[Opening Supplied information section]

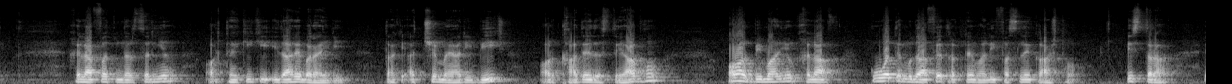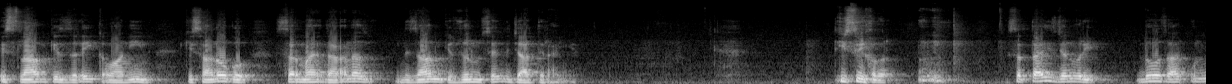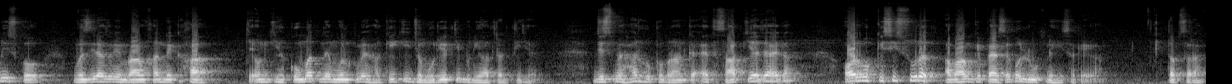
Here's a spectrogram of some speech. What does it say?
خلافت نرسریاں اور تحقیقی ادارے بنائے گی تاکہ اچھے معیاری بیج اور کھادے دستیاب ہوں اور بیماریوں کے خلاف قوت مدافعت رکھنے والی فصلیں کاشت ہوں۔ اس طرح اسلام کے زرعی قوانین کسانوں کو سرمایہ دارانہ نظام کے ظلم سے نجات دلائیں گے۔ تیسری خبر، ستائیس جنوری دو ہزار انیس کو وزیر اعظم عمران خان نے کہا کہ ان کی حکومت نے ملک میں حقیقی جمہوریت کی بنیاد رکھ دی ہے، جس میں ہر حکمران کا احتساب کیا جائے گا اور وہ کسی صورت عوام کے پیسے کو لوٹ نہیں سکے گا۔ تبصرہ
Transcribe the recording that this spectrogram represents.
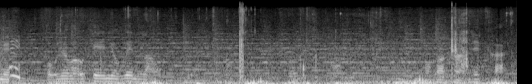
เนี่ยผมเรียกว่าโอเคยกเว้นเราขอประกาศเด็ดขาด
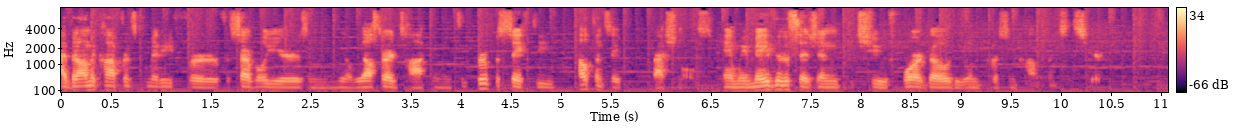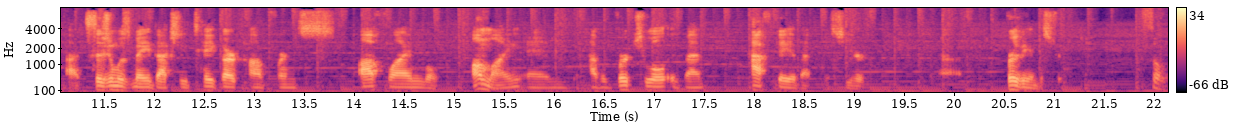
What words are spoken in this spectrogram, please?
I've been on the conference committee for, for several years. And, you know, we all started talking. It's a group of safety, health and safety professionals. And we made the decision to forego the in-person conference this year. Uh, decision was made to actually take our conference offline, well, online, and have a virtual event, half day event this year uh, for the industry. So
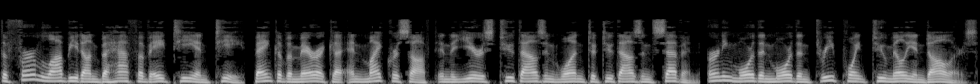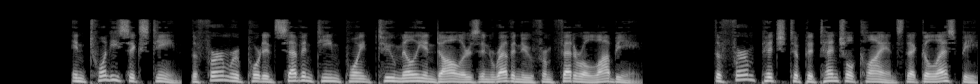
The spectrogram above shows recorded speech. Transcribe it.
The firm lobbied on behalf of AT&T, Bank of America and Microsoft in the years 2001 to 2007, earning more than more than $3.2 million. In 2016, the firm reported $17.2 million in revenue from federal lobbying. The firm pitched to potential clients that Gillespie,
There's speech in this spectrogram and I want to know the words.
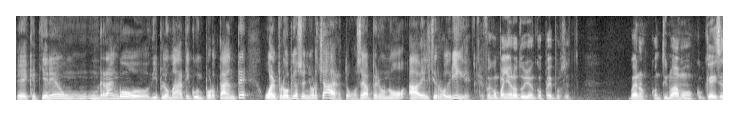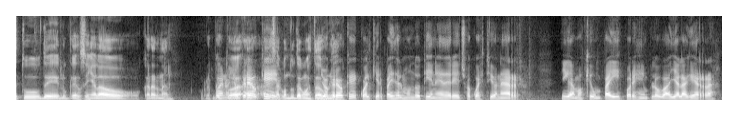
eh, que tiene un, rango diplomático importante, o al propio señor Chatterton, o sea, pero no a Delcy Rodríguez. Que fue compañero tuyo en COPEI, por cierto. Bueno, continuamos. ¿Qué dices tú de lo que ha señalado Oscar Arnal? Bueno, yo creo que esa conducta con Estados yo creo que cualquier país del mundo tiene derecho a cuestionar, digamos, que un país, por ejemplo, vaya a la guerra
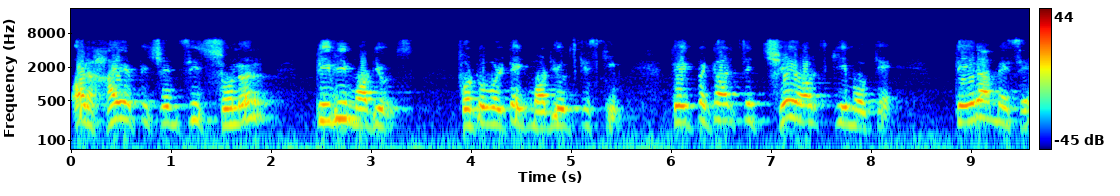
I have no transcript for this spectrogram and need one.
और high efficiency solar PV modules photovoltaic modules की स्कीम तो एक प्रकार से छह और स्कीम होके तेरह में से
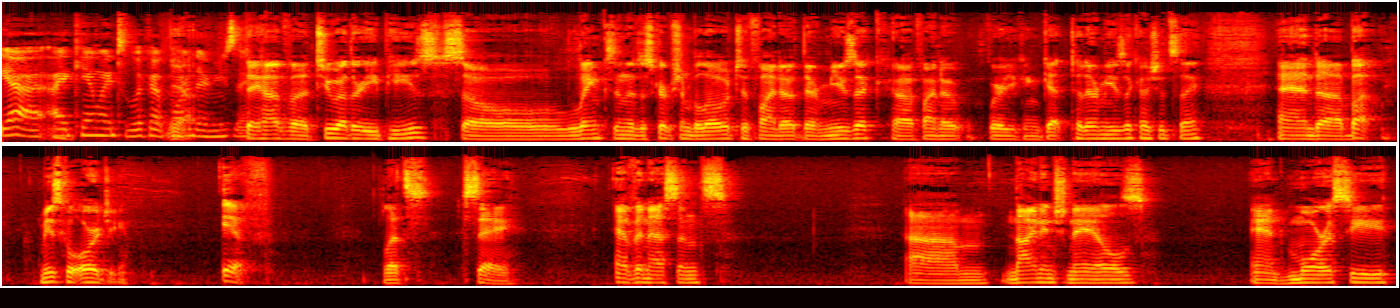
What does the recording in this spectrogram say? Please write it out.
yeah, I can't wait to look up more Yeah. of their music. They have uh, two other EPs, so links in the description below to find out their music, uh, find out where you can get to their music, I should say. And uh, but musical orgy, if let's say Evanescence, um, Nine Inch Nails, and Morrissey.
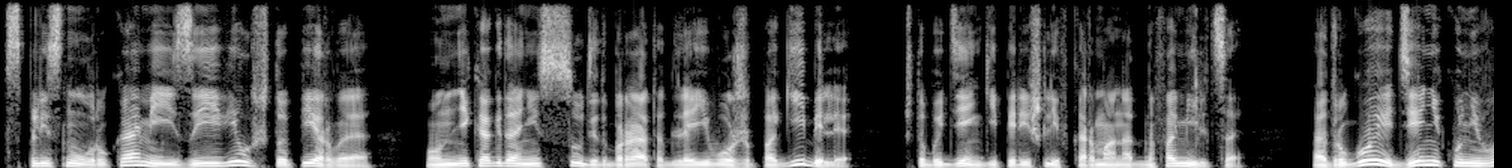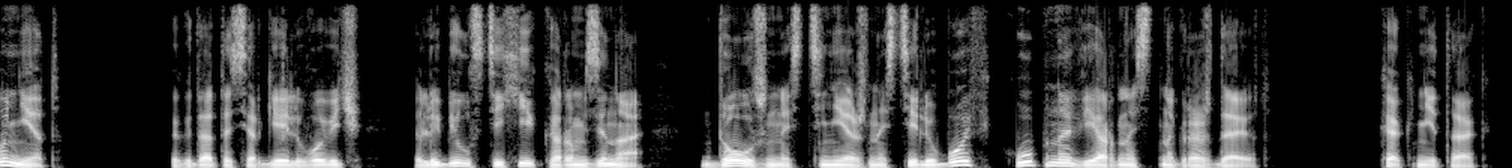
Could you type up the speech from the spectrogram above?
всплеснул руками и заявил, что первое, он никогда не судит брата для его же погибели, чтобы деньги перешли в карман однофамильца, а другое, денег у него нет. Когда-то Сергей Львович любил стихи Карамзина «Должность, нежность и любовь купно верность награждают». Как не так?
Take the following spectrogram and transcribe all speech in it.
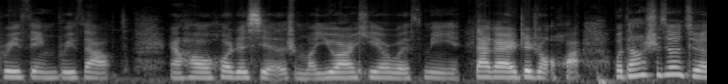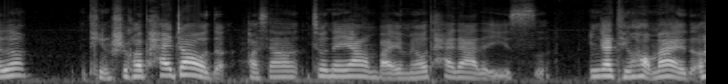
Breathe in, breathe out，然后或者写的什么 You are here with me，大概这种话，我当时就觉得挺适合拍照的，好像就那样吧，也没有太大的意思。应该挺好卖的，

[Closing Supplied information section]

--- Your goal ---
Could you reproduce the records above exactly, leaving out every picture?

--- Response below ---
Here's a spectrogram of some speech. What does it say?
خلافت نرسریاں اور تحقیقی ادارے بنائے گی تاکہ اچھے معیاری بیج اور کھادے دستیاب ہوں اور بیماریوں کے خلاف قوت مدافعت رکھنے والی فصلیں کاشت ہوں۔ اس طرح اسلام کے زرعی قوانین کسانوں کو سرمایہ دارانہ نظام کے ظلم سے نجات دلائیں گے۔ تیسری خبر، ستائیس جنوری دو ہزار انیس کو وزیر اعظم عمران خان نے کہا کہ ان کی حکومت نے ملک میں حقیقی جمہوریت کی بنیاد رکھ دی ہے، جس میں ہر حکمران کا احتساب کیا جائے گا اور وہ کسی صورت عوام کے پیسے کو لوٹ نہیں سکے گا۔ تبصرہ
Transcribe the recording that this spectrogram represents.
เนี่ยผมเรียกว่าโอเคยกเว้นเราขอประกาศเด็ดขาด
What words are spoken in this spectrogram, please?
I've been on the conference committee for, for several years. And, you know, we all started talking. It's a group of safety, health and safety professionals. And we made the decision to forego the in-person conference this year. Uh, decision was made to actually take our conference offline, well, online, and have a virtual event, half day event this year uh, for the industry. So
The spectrogram above shows recorded speech. Transcribe it.
The firm lobbied on behalf of AT&T, Bank of America and Microsoft in the years 2001 to 2007, earning more than more than $3.2 million. In 2016, the firm reported $17.2 million in revenue from federal lobbying. The firm pitched to potential clients that Gillespie,
There's speech in this spectrogram and I want to know the words.
eh, que tiene un, rango diplomático importante, o al propio señor Chatterton, o sea, pero no a Delcy Rodríguez. Que fue compañero tuyo en COPEI, por cierto. Bueno, continuamos. ¿Qué dices tú de lo que ha señalado Oscar Arnal? Bueno, yo creo que esa conducta con Estados yo creo que cualquier país del mundo tiene derecho a cuestionar, digamos, que un país, por ejemplo, vaya a la guerra
I have no transcript for this spectrogram and need one.
और high efficiency solar PV modules photovoltaic modules की स्कीम तो एक प्रकार से छह और स्कीम होके तेरह में से
What does the recording in this spectrogram say? Please write it out.
yeah, I can't wait to look up more Yeah. of their music. They have uh, two other EPs, so links in the description below to find out their music, uh, find out where you can get to their music, I should say. And uh, but musical orgy, if let's say Evanescence, um, Nine Inch Nails, and Morrissey.
Could you type up the speech from the spectrogram above?
всплеснул руками и заявил, что первое, он никогда не судит брата для его же погибели, чтобы деньги перешли в карман однофамильца, а другое, денег у него нет. Когда-то Сергей Львович любил стихи Карамзина «Должность, нежность и любовь купно верность награждают». Как не так?
Take the following spectrogram and transcribe all speech in it.
Breathe in, breathe out，然后或者写的什么 You are here with me，大概这种话，我当时就觉得挺适合拍照的，好像就那样吧，也没有太大的意思。应该挺好卖的，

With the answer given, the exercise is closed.